Explore Chicago’s amazing architecture from the unique perspective of elevated trains and station platforms…
For nearly 25 years after its completion, the Willis Tower, formerly known as the Sears Tower, held the title of tallest building in the world.
Standing 110 stories tall, its black aluminum and bronze-tinted glass exterior has become emblematic of Chicago, a city crazy about its architecture. Although its record-breaking height has been surpassed several times over, its innovative structural design remains noteworthy. The Willis Tower laid the foundation for the supertall buildings being built today.
Bruce Graham and Fazlur Kahn’s game-changing design
Architects have always been tasked with designing tall buildings to resist wind loads. But as buildings continued to grow taller and taller, new solutions were required. When this 110-story tower was designed, architect Bruce Graham and structural engineer Fazlur Khan of Skidmore, Owings & Merrill (SOM) utilized the bundled tube system to address structural problems never before seen at this scale. Their use of the innovative system ushered in a whole new era of skyscrapers.
The tower is comprised of a cluster of nine tubes connected together to act as a single unit. The tubes support one another, strengthening the structure as a whole. Meanwhile, the variations in tube height disrupt the force of the wind.
The building formerly, and sometimes still, known as Sears Tower
In 1969, Sears Roebuck and Company was the world's largest retailer, employing approximately 350,000 people across Chicago. In order to consolidate current staff and accommodate anticipated growth, the company hired SOM to design a three million-square-foot office tower.
The location of the tower was strategically selected for its proximity to expressways and commuter rail lines to benefit Sears employees. But in the end, the tower’s location proved to be advantageous for the city as well. The inhabitants of the bustling office building generated new energy in a formerly stagnant West Loop neighborhood.
This history explains why many Chicagoans still nostalgically refer to the building as the Sears Tower, although it hasn’t technically been the Sears Tower for years. In 2009, the London-based insurance broker Willis Group Holdings leased more than 140,000 square feet of office space on three floors of the Sears Tower. Their contract included naming rights for 15 years. On July 16, 2009, the name of the building was officially changed to Willis Tower.
From Street To Sky
In 2015, Blackstone, Inc. purchased the Willis Tower and immediately began the biggest restoration project in the building’s history, referred to as a “street to sky” re-envisioning. While the building was originally conceived as a single-use structure, architects Gensler, SkB Architects, and OLIN aimed to transform the space into a modern mix of uses available to office workers, residents, and tourists.
One of the most notable transformations is the “Catalog”—named so as an homage to the classic Sears Catalog—a multi-level, 400,000-square-foot open lobby which features new dining, entertainment, and retail spaces. A new, 30,000-square-foot public park on the podium’s roof can host everything from yoga classes and concerts to weddings and special events.

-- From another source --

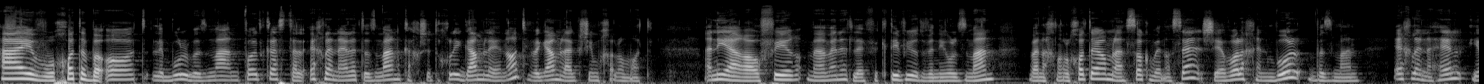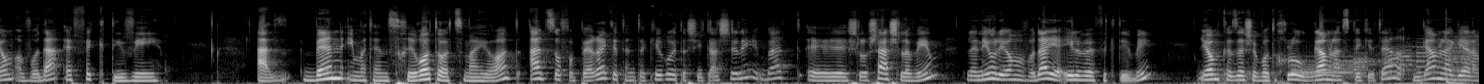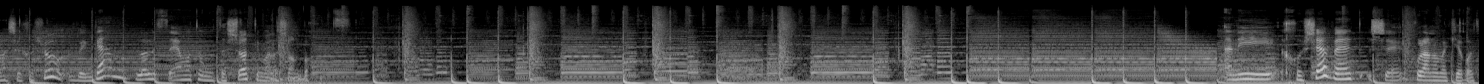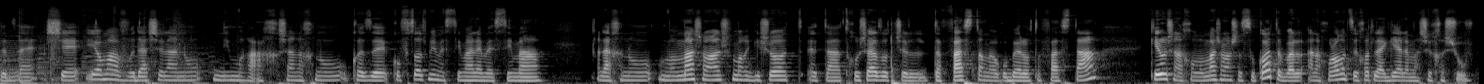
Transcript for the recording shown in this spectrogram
היי וברוכות הבאות לבול בזמן, פודקאסט על איך לנהל את הזמן כך שתוכלי גם ליהנות וגם להגשים חלומות. אני יערה אופיר, מאמנת לאפקטיביות וניהול זמן, ואנחנו הולכות היום לעסוק בנושא שיבוא לכן בול בזמן, איך לנהל יום עבודה אפקטיבי. אז בין אם אתן שכירות או עצמאיות, עד סוף הפרק אתן תכירו את השיטה שלי בת אה, שלושה שלבים לניהול יום עבודה יעיל ואפקטיבי. יום כזה שבו תוכלו גם להספיק יותר, גם להגיע למה שחשוב, וגם לא לסיים אותו מותשות עם הלשון בחוץ. אני חושבת שכולנו מכירות את זה, שיום העבודה שלנו נמרח, שאנחנו כזה קופצות ממשימה למשימה. אנחנו ממש ממש מרגישות את התחושה הזאת של תפסת מרובה לא תפסת. כאילו שאנחנו ממש ממש עסוקות, אבל אנחנו לא מצליחות להגיע למה שחשוב.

The Tower’s transformation has included several nods to Chicago architecture including dark aluminum cladding which references the tower above, and terra cotta detail, a nod to the material’s abundant use throughout the city. Two large-scale art installations—In the Heart of this Infinite Particle of Galactic Dust by Jacob Hashimoto and Atmospheric Wave Wall by Olafur Eliasson—activate both the lobby and exterior of the building.